● Exercise directions
When you write out the listing, keep every word as it stands and drop the pictures.

● Supplied records
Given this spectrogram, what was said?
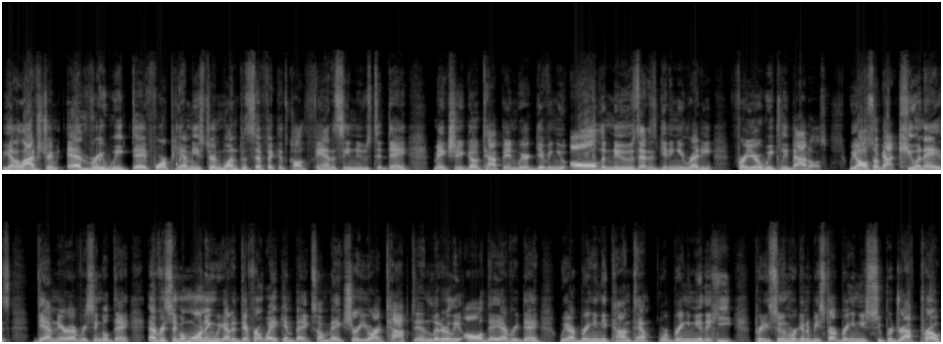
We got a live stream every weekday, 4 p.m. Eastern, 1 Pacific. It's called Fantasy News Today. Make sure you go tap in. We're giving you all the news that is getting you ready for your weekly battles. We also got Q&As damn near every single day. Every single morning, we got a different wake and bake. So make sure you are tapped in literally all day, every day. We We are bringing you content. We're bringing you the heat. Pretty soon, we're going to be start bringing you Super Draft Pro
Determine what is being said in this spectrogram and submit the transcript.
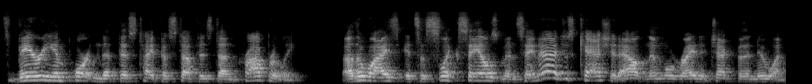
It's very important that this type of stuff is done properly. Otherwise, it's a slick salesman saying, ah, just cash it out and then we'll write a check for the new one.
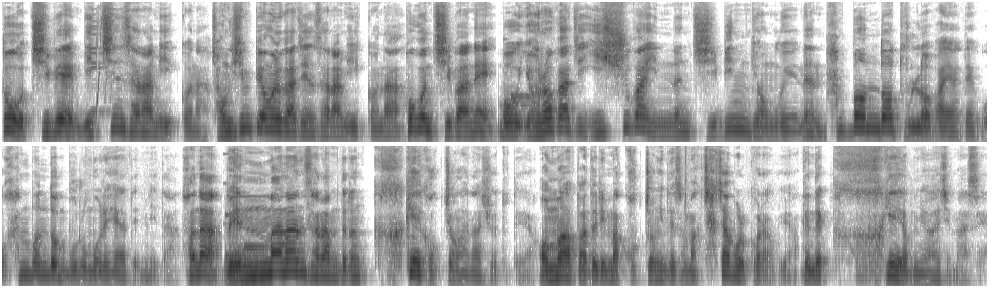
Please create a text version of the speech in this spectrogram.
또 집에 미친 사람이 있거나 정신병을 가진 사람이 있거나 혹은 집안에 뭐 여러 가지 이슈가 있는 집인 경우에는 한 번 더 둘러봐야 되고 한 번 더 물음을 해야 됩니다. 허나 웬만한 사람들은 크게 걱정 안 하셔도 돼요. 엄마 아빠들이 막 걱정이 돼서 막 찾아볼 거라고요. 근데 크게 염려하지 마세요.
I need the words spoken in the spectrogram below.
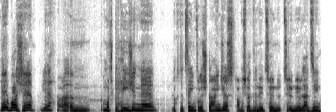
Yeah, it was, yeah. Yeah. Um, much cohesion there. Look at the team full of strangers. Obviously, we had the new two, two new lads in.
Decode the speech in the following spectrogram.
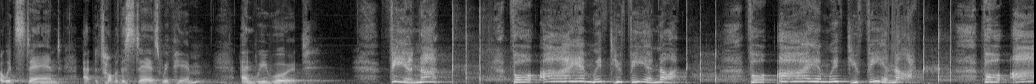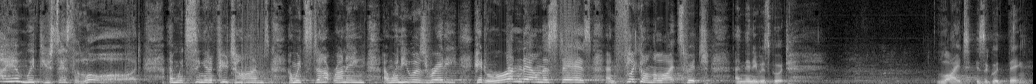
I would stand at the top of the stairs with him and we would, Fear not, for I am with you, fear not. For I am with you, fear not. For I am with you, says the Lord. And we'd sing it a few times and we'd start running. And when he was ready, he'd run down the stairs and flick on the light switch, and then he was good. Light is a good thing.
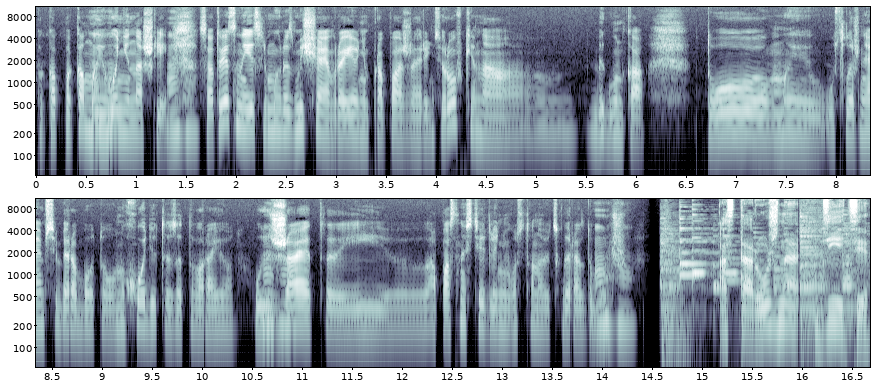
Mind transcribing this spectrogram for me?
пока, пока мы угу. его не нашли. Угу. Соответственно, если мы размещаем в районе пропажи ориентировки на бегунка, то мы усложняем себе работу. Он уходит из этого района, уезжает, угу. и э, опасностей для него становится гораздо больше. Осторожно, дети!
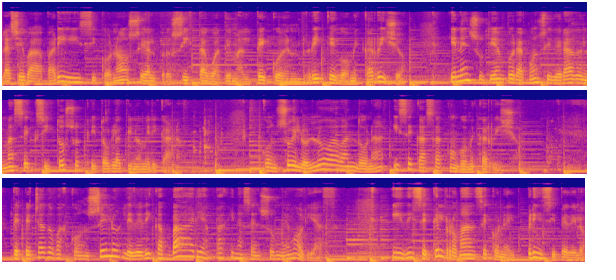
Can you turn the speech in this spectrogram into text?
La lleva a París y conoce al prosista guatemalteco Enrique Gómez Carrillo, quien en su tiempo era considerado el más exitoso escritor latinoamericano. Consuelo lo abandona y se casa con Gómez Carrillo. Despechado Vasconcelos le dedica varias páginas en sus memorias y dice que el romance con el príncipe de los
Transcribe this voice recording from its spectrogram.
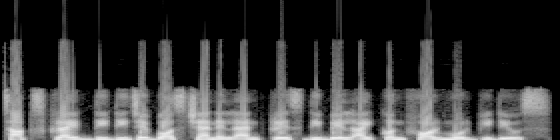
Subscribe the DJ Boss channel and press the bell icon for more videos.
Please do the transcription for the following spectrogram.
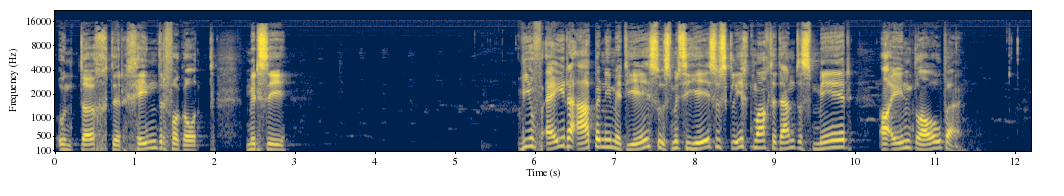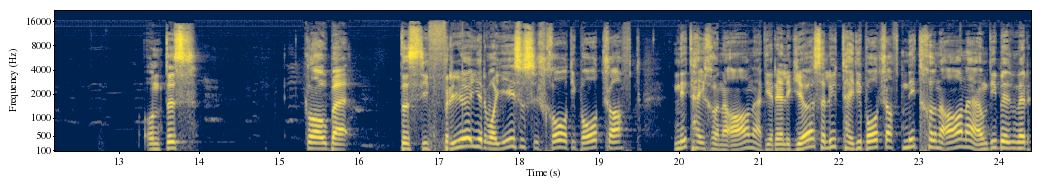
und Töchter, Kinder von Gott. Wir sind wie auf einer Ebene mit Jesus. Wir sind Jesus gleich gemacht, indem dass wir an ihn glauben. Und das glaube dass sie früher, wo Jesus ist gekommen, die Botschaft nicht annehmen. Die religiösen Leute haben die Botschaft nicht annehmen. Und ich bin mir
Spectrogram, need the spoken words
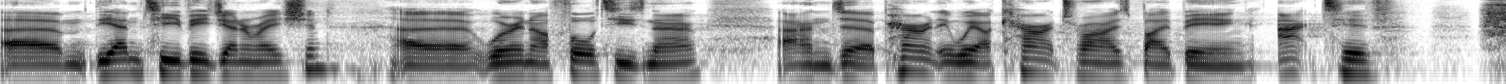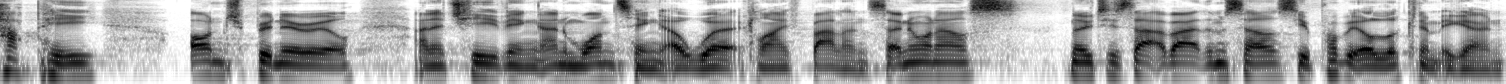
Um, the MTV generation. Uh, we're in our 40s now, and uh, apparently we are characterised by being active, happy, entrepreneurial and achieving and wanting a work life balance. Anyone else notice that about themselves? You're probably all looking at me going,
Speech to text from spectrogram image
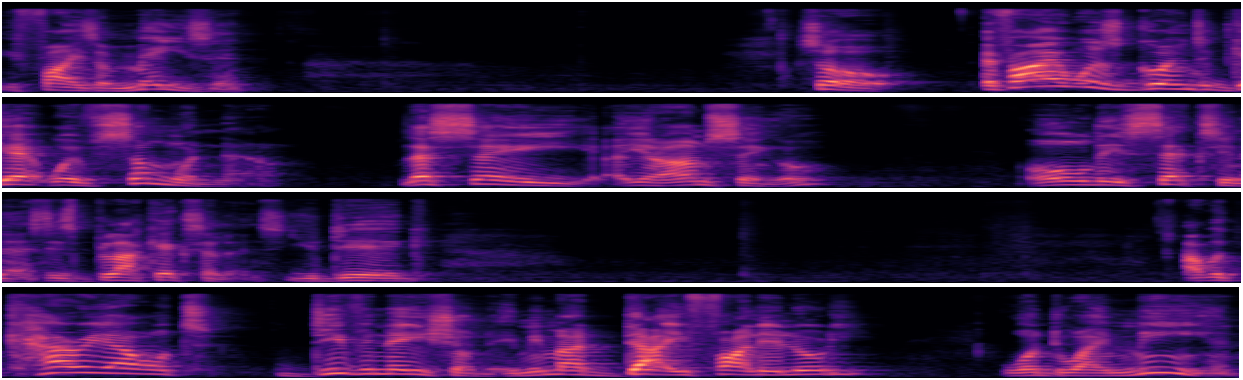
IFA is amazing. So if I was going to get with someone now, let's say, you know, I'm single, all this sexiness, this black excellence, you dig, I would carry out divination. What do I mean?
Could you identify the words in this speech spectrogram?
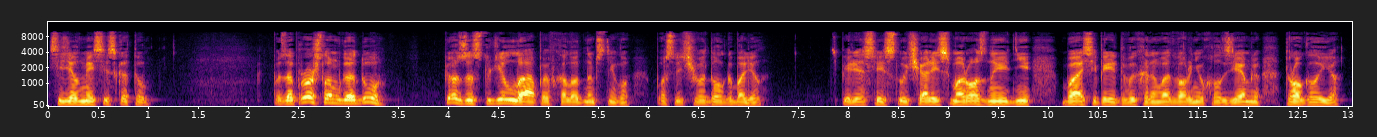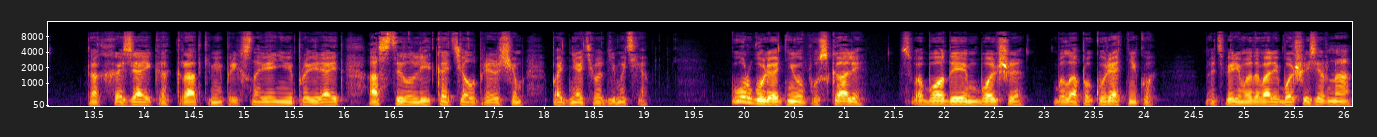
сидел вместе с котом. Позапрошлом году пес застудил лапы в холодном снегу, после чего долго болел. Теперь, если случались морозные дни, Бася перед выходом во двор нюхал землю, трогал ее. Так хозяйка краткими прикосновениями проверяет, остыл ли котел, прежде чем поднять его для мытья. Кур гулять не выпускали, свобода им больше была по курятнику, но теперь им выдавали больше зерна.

● Final answer
Given this spectrogram, what was said?
We got a live stream every weekday, 4 p.m. Eastern, 1 Pacific. It's called Fantasy News Today. Make sure you go tap in. We're giving you all the news that is getting you ready for your weekly battles. We also got Q&As damn near every single day. Every single morning, we got a different wake and bake. So make sure you are tapped in literally all day, every day. We We are bringing you content. We're bringing you the heat. Pretty soon, we're going to be start bringing you Super Draft Pro
Determine what is being said in this spectrogram and submit the transcript.
It's very important that this type of stuff is done properly. Otherwise, it's a slick salesman saying, ah, just cash it out and then we'll write a check for the new one.
Please create a text version of the speech in this spectrogram.
또 집에 미친 사람이 있거나 정신병을 가진 사람이 있거나 혹은 집안에 뭐 여러 가지 이슈가 있는 집인 경우에는 한 번 더 둘러봐야 되고 한 번 더 물음을 해야 됩니다. 허나 웬만한 사람들은 크게 걱정 안 하셔도 돼요. 엄마 아빠들이 막 걱정이 돼서 막 찾아볼 거라고요. 근데 크게 염려하지 마세요.
I need the words spoken in the spectrogram below.
Yeah, it was, yeah. Yeah. Um, much cohesion there. Look at the team full of strangers. Obviously, we had the new two, two new lads in.
Decode the speech in the following spectrogram.
I would stand at the top of the stairs with him and we would, Fear not, for I am with you, fear not. For I am with you, fear not. For I am with you, says the Lord. And we'd sing it a few times and we'd start running. And when he was ready, he'd run down the stairs and flick on the light switch, and then he was good. Light is a good thing.
Mind transcribing this spectrogram for me?
пока, пока мы угу. его не нашли. Угу. Соответственно, если мы размещаем в районе пропажи ориентировки на бегунка, то мы усложняем себе работу. Он уходит из этого района, уезжает, угу. и э, опасностей для него становится гораздо больше. Осторожно, дети!
Can you turn the speech in this spectrogram into text?
La lleva a París y conoce al prosista guatemalteco Enrique Gómez Carrillo, quien en su tiempo era considerado el más exitoso escritor latinoamericano. Consuelo lo abandona y se casa con Gómez Carrillo. Despechado Vasconcelos le dedica varias páginas en sus memorias y dice que el romance con el príncipe de los
Transcribe this voice recording from its spectrogram.
Subscribe the DJ Boss channel and press the bell icon for more videos.
Please do the transcription for the following spectrogram.
und Töchter, Kinder von Gott. Wir sind wie auf einer Ebene mit Jesus. Wir sind Jesus gleich gemacht, indem dass wir an ihn glauben. Und das glaube dass sie früher, wo Jesus ist gekommen, die Botschaft nicht annehmen. Die religiösen Leute haben die Botschaft nicht annehmen. Und ich bin mir
Spectrogram, need the spoken words
Um, the MTV generation. Uh, we're in our 40s now, and uh, apparently we are characterised by being active, happy, entrepreneurial and achieving and wanting a work life balance. Anyone else notice that about themselves? You're probably all looking at me going,
Speech to text from spectrogram image
IFA is amazing. So if I was going to get with someone now, let's say, you know, I'm single, all this sexiness, this black excellence, you dig, I would carry out divination. What do I mean?
Could you identify the words in this speech spectrogram?
сидел вместе с котом. Позапрошлом году пес застудил лапы в холодном снегу, после чего долго болел. Теперь, если случались морозные дни, Бася перед выходом во двор нюхал землю, трогал ее. Так хозяйка краткими прикосновениями проверяет, остыл ли котел, прежде чем поднять его для мытья. Кур гулять не выпускали, свобода им больше была по курятнику, но теперь им выдавали больше зерна.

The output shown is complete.